Work to complete:
Retype the line with "The image below" exactly. Then retype every line after it through the end of the entries below, and nothing more, leaving out pictures.

_____

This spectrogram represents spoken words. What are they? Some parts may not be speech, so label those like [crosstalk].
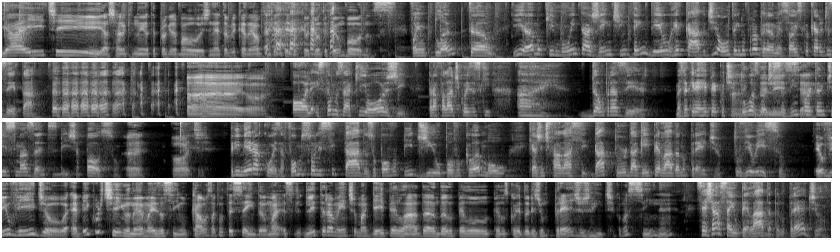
E aí, te acharam que não ia ter programa hoje, né? Tô brincando, é óbvio que ia ter, porque o de ontem foi um bônus. [laughs] Foi um plantão. E amo que muita gente entendeu o recado de ontem no programa. É só isso que eu quero dizer, tá? [laughs] Ai, ó. Olha, estamos aqui hoje para falar de coisas que, ai, dão prazer. Mas eu queria repercutir Ai, duas que notícias delícia. importantíssimas antes, bicha. Posso? É, pode. Primeira coisa, fomos solicitados, o povo pediu, o povo clamou que a gente falasse da tour da gay pelada no prédio. Tu viu isso? Eu vi o vídeo, é bem curtinho, né? Mas assim, o caos acontecendo. Uma, literalmente uma gay pelada andando pelo, pelos corredores de um prédio, gente. Como assim, né? Você já saiu pelada pelo prédio?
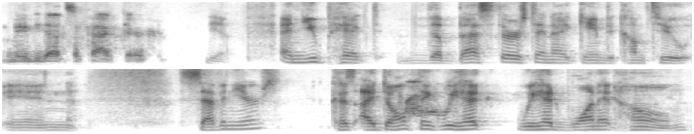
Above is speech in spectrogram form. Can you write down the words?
maybe that's a factor Yeah. and you picked the best Thursday night game to come to in seven years because I don't think we had we had won at home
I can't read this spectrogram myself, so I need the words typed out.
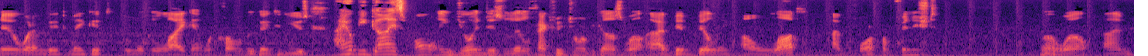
know what I'm going to make it look like and what color we're going to use. I hope you guys all enjoyed this little factory tour because, well, I've been building a lot. I'm far from finished. Well, well, I'm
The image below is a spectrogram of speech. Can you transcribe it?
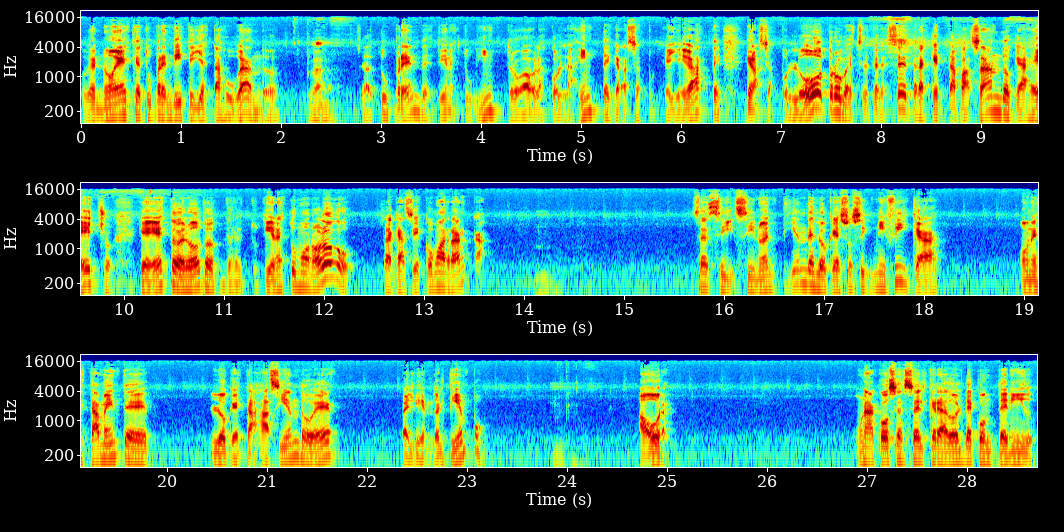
porque no es que tú prendiste y ya estás jugando. Claro sea, tú prendes, tienes tu intro, hablas con la gente, gracias por que llegaste, gracias por lo otro, etcétera, etcétera, qué está pasando, qué has hecho, qué esto, el otro. Tú tienes tu monólogo. O sea, que así es como arranca. O sea, si, si no entiendes lo que eso significa, honestamente, lo que estás haciendo es perdiendo el tiempo. Ahora, una cosa es ser creador de contenido,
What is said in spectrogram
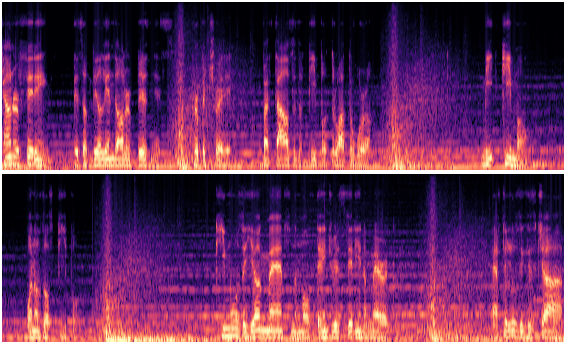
Counterfeiting is a billion dollar business perpetrated by thousands of people throughout the world. Meet Kimo, one of those people. Kimo is a young man from the most dangerous city in America. After losing his job,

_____

Response to this task:
The image below is a spectrogram of speech. Can you transcribe it?
porque no es que tú prendiste y ya estás jugando. Claro sea, tú prendes, tienes tu intro, hablas con la gente, gracias por que llegaste, gracias por lo otro, etcétera, etcétera, qué está pasando, qué has hecho, qué esto, el otro. Tú tienes tu monólogo. O sea, que así es como arranca. O sea, si, si no entiendes lo que eso significa, honestamente, lo que estás haciendo es perdiendo el tiempo. Ahora, una cosa es ser creador de contenido,
What is said in spectrogram
Counterfeiting is a billion dollar business perpetrated by thousands of people throughout the world. Meet Kimo, one of those people. Kimo is a young man from the most dangerous city in America. After losing his job,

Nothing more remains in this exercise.